▸ Recorded information

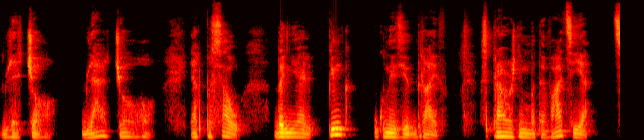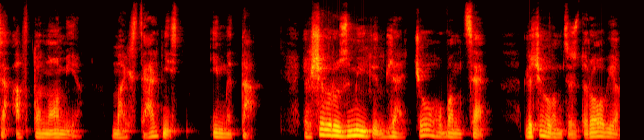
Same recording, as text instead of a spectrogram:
для чого. Для чого? Як писав Даніель Пінк у книзі Драйв, справжня мотивація це автономія, майстерність і мета. Якщо ви розумієте, для чого вам це, для чого вам це здоров'я,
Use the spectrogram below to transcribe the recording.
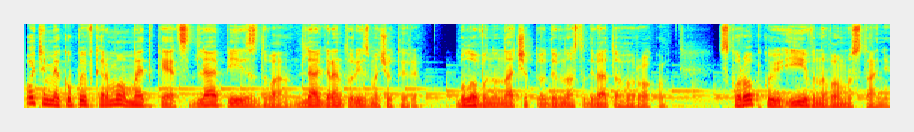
Потім я купив кермо Mad Cats для PS2 для Gran Turismo 4. Було воно начебто 99-го року, з коробкою і в новому стані.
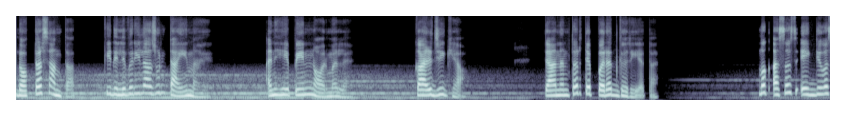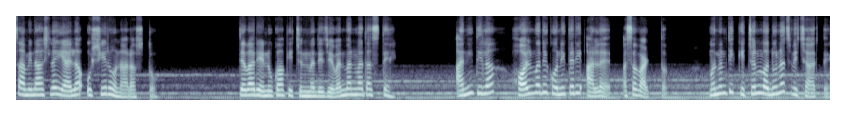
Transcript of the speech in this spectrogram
डॉक्टर सांगतात की डिलिव्हरीला अजून टाईम आहे. आणि हे पेन नॉर्मल आहे. काळजी घ्या. त्यानंतर ते परत घरी येतात. मग असंच एक दिवस अविनाशला यायला उशीर होणार असतो. तेव्हा रेणुका किचनमध्ये जेवण बनवत असते. आणि तिला हॉलमध्ये कोणीतरी आलंय असं वाटतं. म्हणून ती किचनमधूनच विचारते.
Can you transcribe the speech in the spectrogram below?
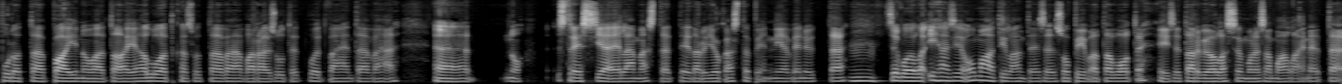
pudottaa painoa tai haluat kasvattaa vähän varaisuutta, että voit vähentää vähän ää, no, stressiä elämästä, että ei tarvitse jokaista penniä venyttää. Mm. Se voi olla ihan siihen omaan tilanteeseen sopiva tavoite. Ei se tarvitse olla semmoinen samanlainen, että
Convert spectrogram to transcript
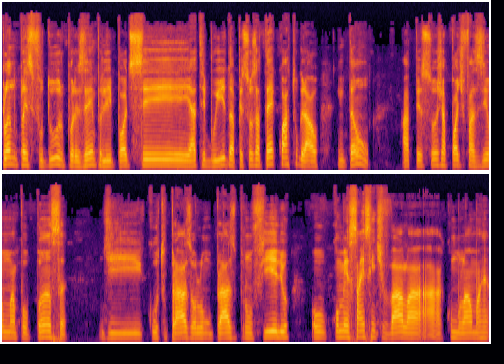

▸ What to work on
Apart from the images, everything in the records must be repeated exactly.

▸ Problem solution
Same recording, as text instead of a spectrogram:
для чого. Для чого? Як писав Даніель Пінк у книзі Драйв, справжня мотивація це автономія, майстерність і мета. Якщо ви розумієте, для чого вам це, для чого вам це здоров'я,
Use the spectrogram below to transcribe the recording.
Потім я купив кермо Mad Cats для PS2 для Gran Turismo 4. Було воно начебто 99-го року, з коробкою і в новому стані.
Transcript of the speech in this spectrogram
डॉक्टर सांगतात की डिलिव्हरीला अजून टाईम आहे. आणि हे पेन नॉर्मल आहे. काळजी घ्या. त्यानंतर ते परत घरी येतात. मग असंच एक दिवस अविनाशला यायला उशीर होणार असतो. तेव्हा रेणुका किचनमध्ये जेवण बनवत असते. आणि तिला हॉलमध्ये कोणीतरी आलंय असं वाटतं. म्हणून ती किचनमधूनच विचारते.
Can you transcribe the speech in the spectrogram below?
pudottaa painoa tai haluat kasvattaa vähän varaisuutta, että voit vähentää vähän ää, no, stressiä elämästä, että ei tarvitse jokaista penniä venyttää. Mm. Se voi olla ihan siihen omaan tilanteeseen sopiva tavoite. Ei se tarvitse olla semmoinen samanlainen, että
Convert spectrogram to transcript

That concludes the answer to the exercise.